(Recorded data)
= Beginning of Section =

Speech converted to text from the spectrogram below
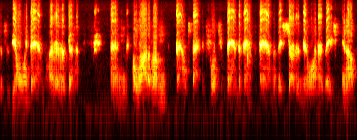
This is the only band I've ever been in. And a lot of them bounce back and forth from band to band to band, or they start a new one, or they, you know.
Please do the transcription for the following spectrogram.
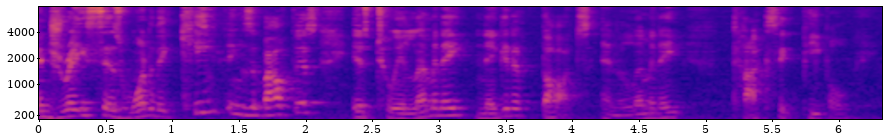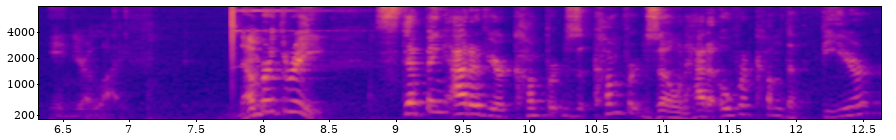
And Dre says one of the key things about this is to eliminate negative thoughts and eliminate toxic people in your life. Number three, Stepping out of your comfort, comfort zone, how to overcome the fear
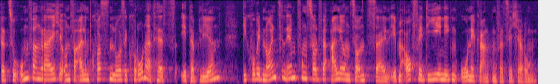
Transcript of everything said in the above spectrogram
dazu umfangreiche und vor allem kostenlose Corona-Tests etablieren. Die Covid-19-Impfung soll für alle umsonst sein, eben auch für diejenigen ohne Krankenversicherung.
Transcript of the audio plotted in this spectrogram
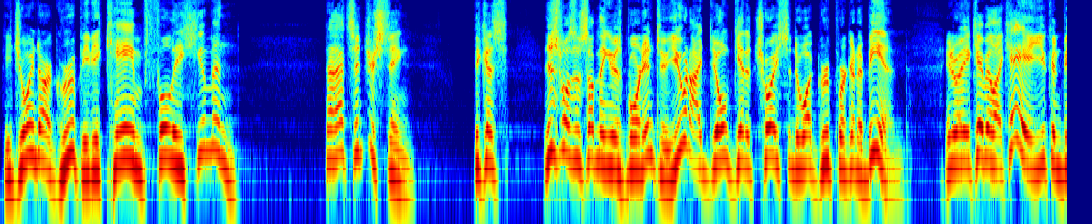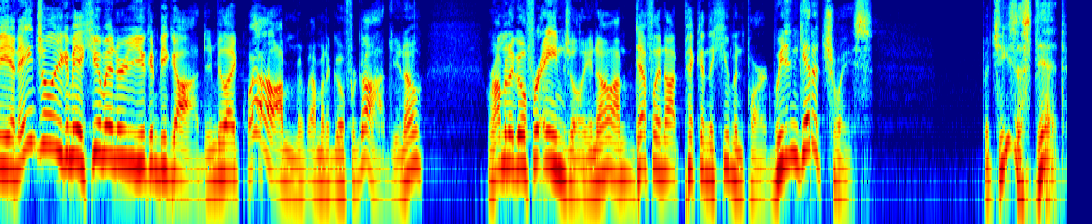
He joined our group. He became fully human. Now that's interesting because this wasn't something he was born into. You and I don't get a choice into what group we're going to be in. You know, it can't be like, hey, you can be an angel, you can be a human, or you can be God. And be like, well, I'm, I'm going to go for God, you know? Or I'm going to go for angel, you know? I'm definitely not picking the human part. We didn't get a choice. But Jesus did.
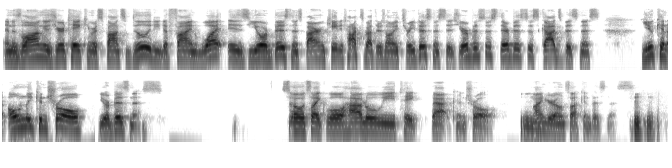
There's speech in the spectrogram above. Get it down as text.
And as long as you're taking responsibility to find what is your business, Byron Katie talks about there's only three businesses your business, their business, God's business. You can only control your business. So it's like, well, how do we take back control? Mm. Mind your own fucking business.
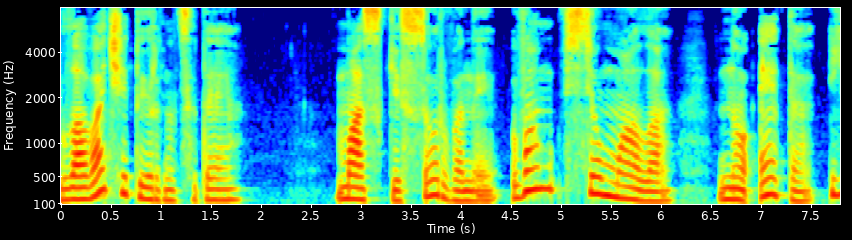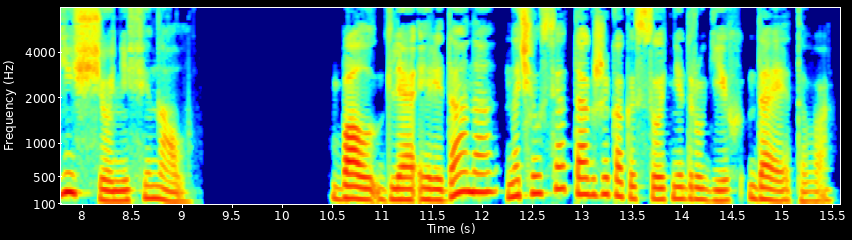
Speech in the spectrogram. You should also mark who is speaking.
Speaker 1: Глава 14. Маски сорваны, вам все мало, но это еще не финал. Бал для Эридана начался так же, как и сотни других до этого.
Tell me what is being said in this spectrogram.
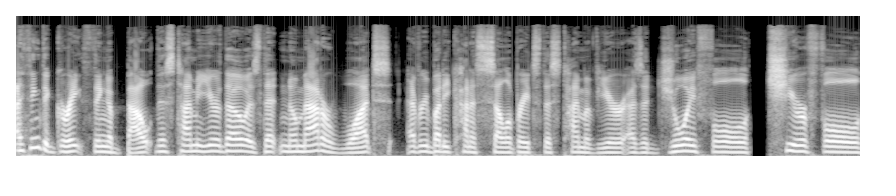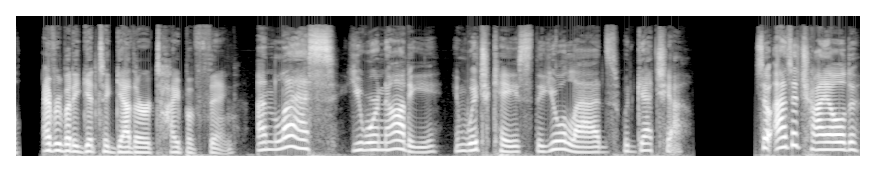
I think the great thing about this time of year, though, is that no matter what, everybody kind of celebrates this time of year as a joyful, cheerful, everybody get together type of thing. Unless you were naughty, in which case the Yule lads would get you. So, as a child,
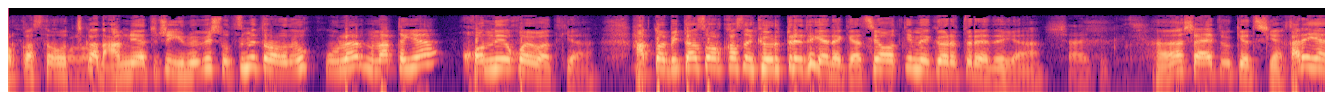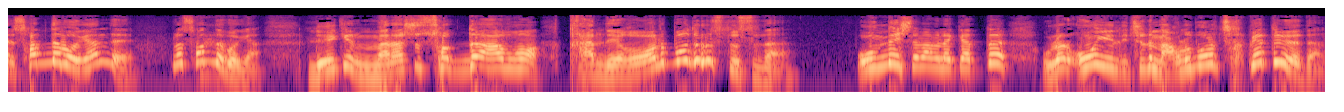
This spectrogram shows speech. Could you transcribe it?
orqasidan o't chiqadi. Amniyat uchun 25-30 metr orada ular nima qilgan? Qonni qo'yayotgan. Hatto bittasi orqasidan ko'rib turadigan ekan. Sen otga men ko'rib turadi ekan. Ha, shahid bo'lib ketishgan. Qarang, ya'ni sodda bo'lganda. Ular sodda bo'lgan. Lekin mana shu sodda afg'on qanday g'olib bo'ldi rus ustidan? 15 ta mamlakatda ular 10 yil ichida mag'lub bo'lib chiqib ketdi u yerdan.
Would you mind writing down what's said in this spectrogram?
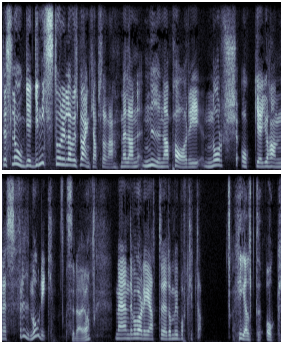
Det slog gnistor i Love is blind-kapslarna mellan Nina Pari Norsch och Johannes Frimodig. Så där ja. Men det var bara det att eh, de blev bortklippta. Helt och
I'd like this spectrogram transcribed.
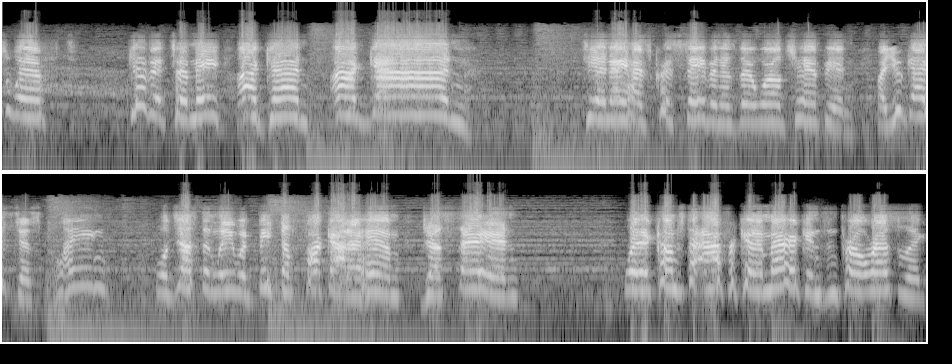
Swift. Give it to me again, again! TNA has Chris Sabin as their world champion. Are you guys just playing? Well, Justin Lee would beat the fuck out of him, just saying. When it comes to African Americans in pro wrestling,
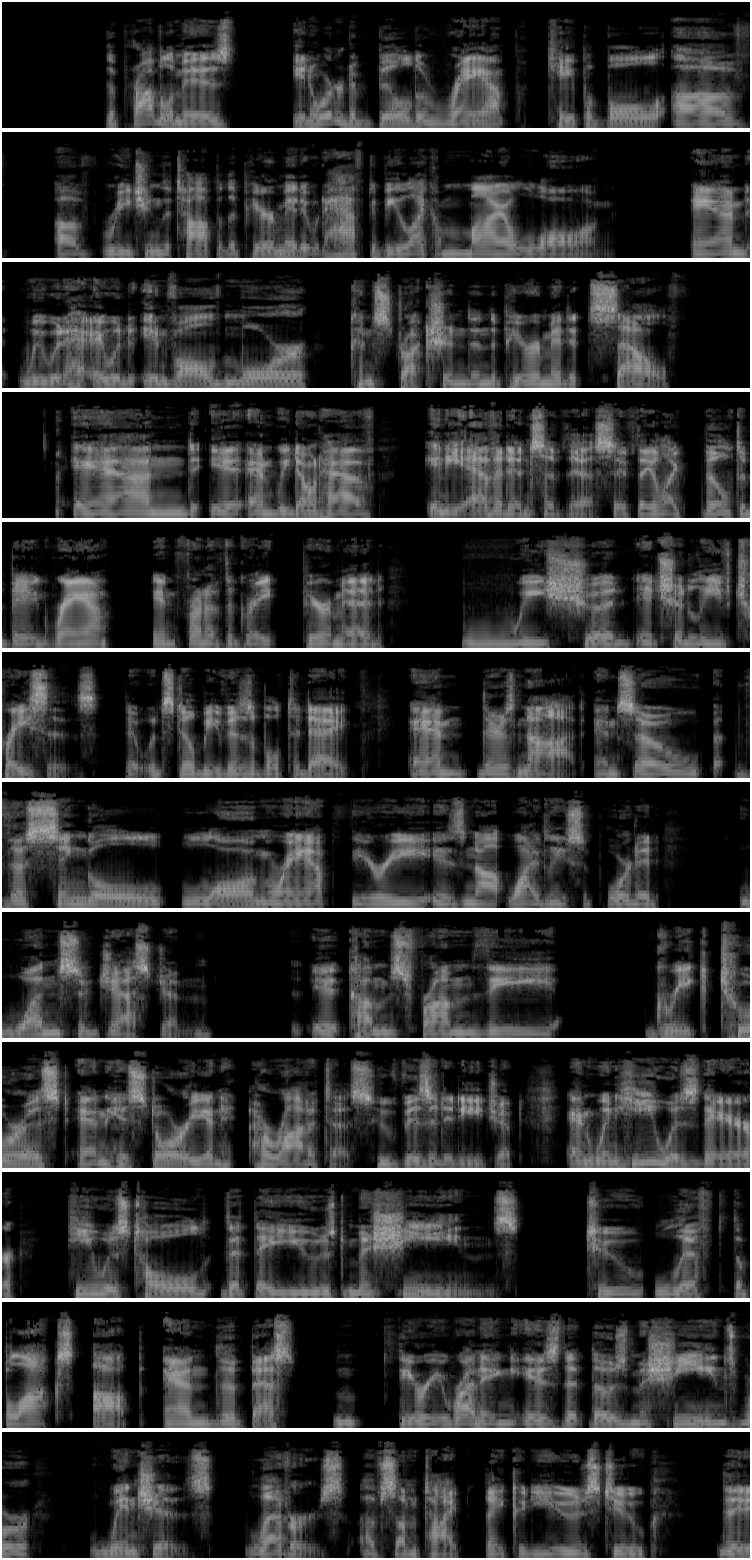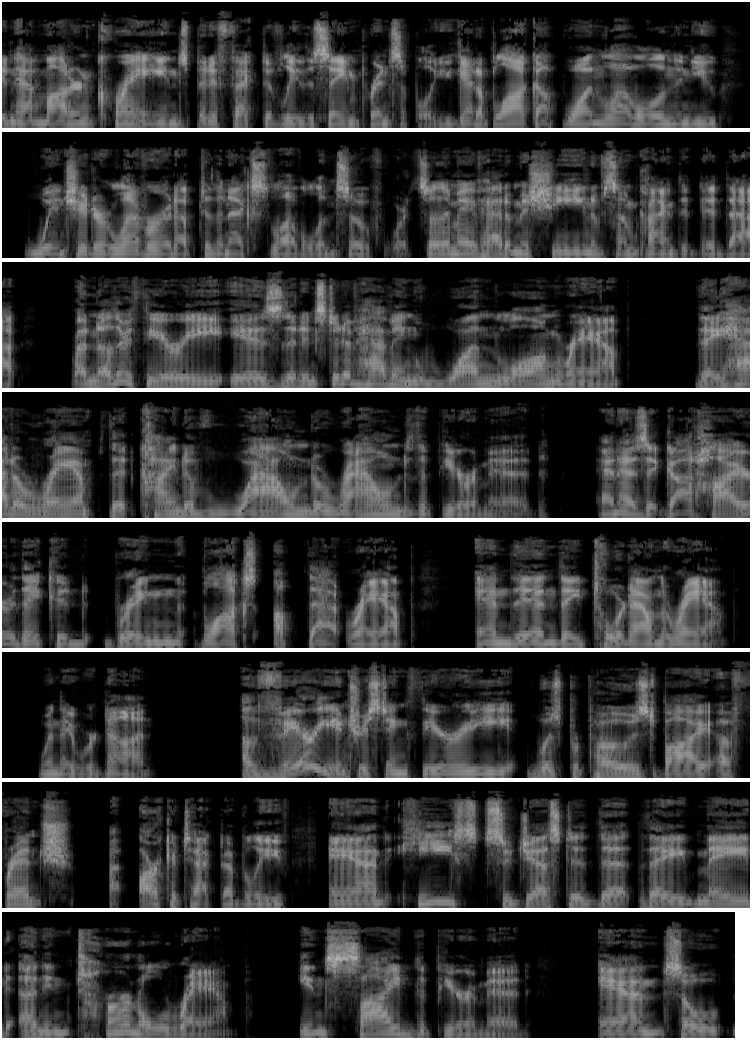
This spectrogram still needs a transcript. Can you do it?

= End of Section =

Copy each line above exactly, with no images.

§ **Solution to this task**:
Speech converted to text from the spectrogram below
This is the only band I've ever been in. And a lot of them bounce back and forth from band to band to band, or they start a new one, or they, you know.
Please do the transcription for the following spectrogram.
And Dre says one of the key things about this is to eliminate negative thoughts and eliminate toxic people in your life. Number three, Stepping out of your comfort, comfort zone, how to overcome the fear
Transcript of everything said in the above spectrogram
dazu umfangreiche und vor allem kostenlose Corona-Tests etablieren. Die Covid-19-Impfung soll für alle umsonst sein, eben auch für diejenigen ohne Krankenversicherung.
Transcript of the audio plotted in this spectrogram
He joined our group. He became fully human. Now that's interesting because this wasn't something he was born into. You and I don't get a choice into what group we're going to be in. You know, it can't be like, hey, you can be an angel, you can be a human, or you can be God. And be like, well, I'm, I'm going to go for God, you know? Or I'm going to go for angel, you know? I'm definitely not picking the human part. We didn't get a choice. But Jesus did.
There's speech in the spectrogram above. Get it down as text.
And as long as you're taking responsibility to find what is your business, Byron Katie talks about there's only three businesses your business, their business, God's business. You can only control your business. So it's like, well, how do we take back control? Mm. Mind your own fucking business.
Speech in the spectrogram. You should also mark who is speaking.
Speaker 1: Глава 14. Маски сорваны, вам все мало, но это еще не финал. Бал для Эридана начался так же, как и сотни других до этого.
Tell me what is being said in this spectrogram.
I think the great thing about this time of year, though, is that no matter what, everybody kind of celebrates this time of year as a joyful, cheerful, everybody get together type of thing. Unless you were naughty, in which case the Yule lads would get you. So, as a child,
This spectrogram shows speech. Could you transcribe it?
orqasidan o't chiqadi. Amniyat uchun 25-30 metr orada ular nima qilgan? Qonni qo'yayotgan. Hatto bittasi orqasidan ko'rib turadigan ekan. Sen otga men ko'rib turadi ekan. Ha, shahid bo'lib ketishgan. Qarang, ya'ni sodda bo'lganda. Ular sodda bo'lgan. Lekin mana shu sodda afg'on qanday g'olib bo'ldi rus ustidan? 15 ta mamlakatda ular 10 yil ichida mag'lub bo'lib chiqib ketdi u yerdan.
Would you mind writing down what's said in this spectrogram?
Det slog gnistor i Love is blind-kapslarna mellan Nina Pari Norsch och Johannes Frimodig. Så där ja. Men det var bara det att eh, de blev bortklippta. Helt och
I'd like this spectrogram transcribed.
Swift. Give it to me again, again! TNA has Chris Sabin as their world champion. Are you guys just playing? Well, Justin Lee would beat the fuck out of him, just saying. When it comes to African Americans in pro wrestling,
This spectrogram still needs a transcript. Can you do it?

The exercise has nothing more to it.